I agree that consciousness is a kind of fundamental building block.
I think one of the most basic expressions of consciousness is simply inertia. An object remembers its direction and momentum, but this is just the
beginning. Another expression of this is the kinetic energy contained within a volume of vibrating atoms. In other words, they remember their
temperature and whatever other physical manifestation results from the internal vibrations of the atoms. They remember their internal ratio of protons
and neutrons and whatever else is inside them as well, like the nuclear (strong) force.
From the start, at the very basic level of atomic things, you see that they remember key things about themselves and retain this memory dependent on
what's around them. An object set into motion in a certain direction with a certain temperature will maintain this until it interacts with something
The fact that things interact and change each other is another key trait.
As atoms come together they form materials and these materials remember their shape and have their own unique textures and tolerances. The makeup of
atoms is increasingly complex.
All of this seems to be based on the idea that matter remembers its state and can interact with other matter. The principle of locality also seems to
relate. It's the idea that there's a thick viscous goo pervasive in the universe that separates everything from everything else. As distance
increases, the goo becomes increasingly impenetrable.
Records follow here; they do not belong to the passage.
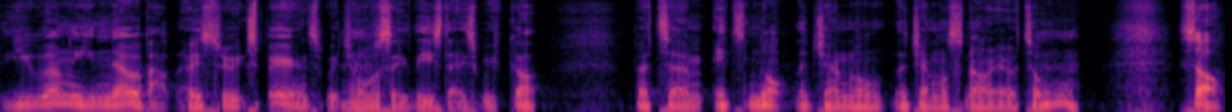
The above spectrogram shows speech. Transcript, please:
you only know about those through experience, which obviously these days we've got. But um, it's not the general the general scenario at all. So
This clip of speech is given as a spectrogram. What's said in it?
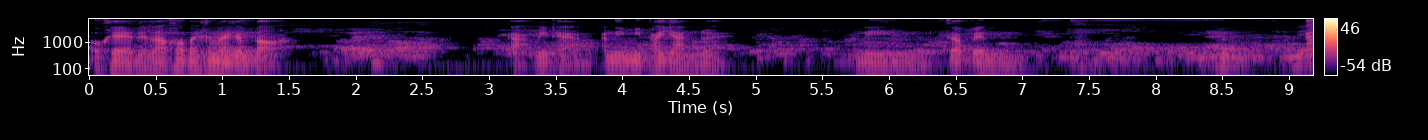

What this does is it creates places and these places retain their unique characters. Without
such a separating goo in the universe there would be only one place; the universe. No matter where you'd look, you'd see a relatively uniform and
stable universe that actively shares everyplace with every other place.
So from this I get the idea that for intelligence to form there must be all of these traits already present in the universe. Otherwise, I can only
think of everything as just one thing without any break.
A rock by itself is not impressive. But a rock can change over time because of the traits I've mentioned. But without memory, there's nothing to
change, right? In its shape and its various properties we can see its history; its memory. A rock has its own character. But without somebody to
observe it and characterize it, or give it a name, is it meaningful? I don't know. But I do know that the rock shows change and memory and
But does a rock act (react?) on other things? On a basic level, it does. If the earth quakes, rocks can fall from a hillside and act on other things
by colliding with them. If the heat from the center of the earth fills a rock, it can melt and change the surface of things it crosses. If the rock
emerges into water, some atoms might break away from it and circulate in the water and thus change its content. None of this is very impressive,
It's an assumption to say that intelligence is different from inanimate objects. Rather, I think it's simply a progression. It's an addition to what's
already there. We don't just remember our temperature, our direction and momentum, our shape, our density, our nuclear force, or other such things, we
also remember concepts. We build a very active memory of events as they unfold around us and this memory allows us to create a kind of
mirror-universe. This mirror-universe is a clumsy model of the actual universe and it allows us to make predictions. These predictions are the things
that're our most powerful tool. I think as this mirror-universe grew in the mind of intelligent lifeforms, they became ever more constructive and
But I want to clear up the idea of actions as opposed to reactions. The way I see it, all things are reactions. Actions tend to be more deliberate and
time consuming, but actions are based on a history of events and in that respect actions are in fact reactions to memory. In this way, intelligent
creatures are not much different from rocks. We react to our memory just as they do. If a rock is 3000 degrees (f) then it says "uh oh, I'm melting!"
If a human sees something 3000 degrees (f) they will run unless they know they're safe.
Animal intelligence REacts in much more complex ways than a rock. This is because of our deep memories of things around us. When an event in the
universe occurs within our proximity, we don't just examine our temperature and direction and momentum and density and other basic characteristics to
determine our reaction. We're more evolved than that. So, lifeforms evolved a more complex memory than rock or inanimate object. I think that was when
life was able to create a mirror-universe in its mind and predict the future.
Anyway it's late and I have to go afk. Was fun.
edit on 16-11-2012 by jonnywhite because: (no reason given)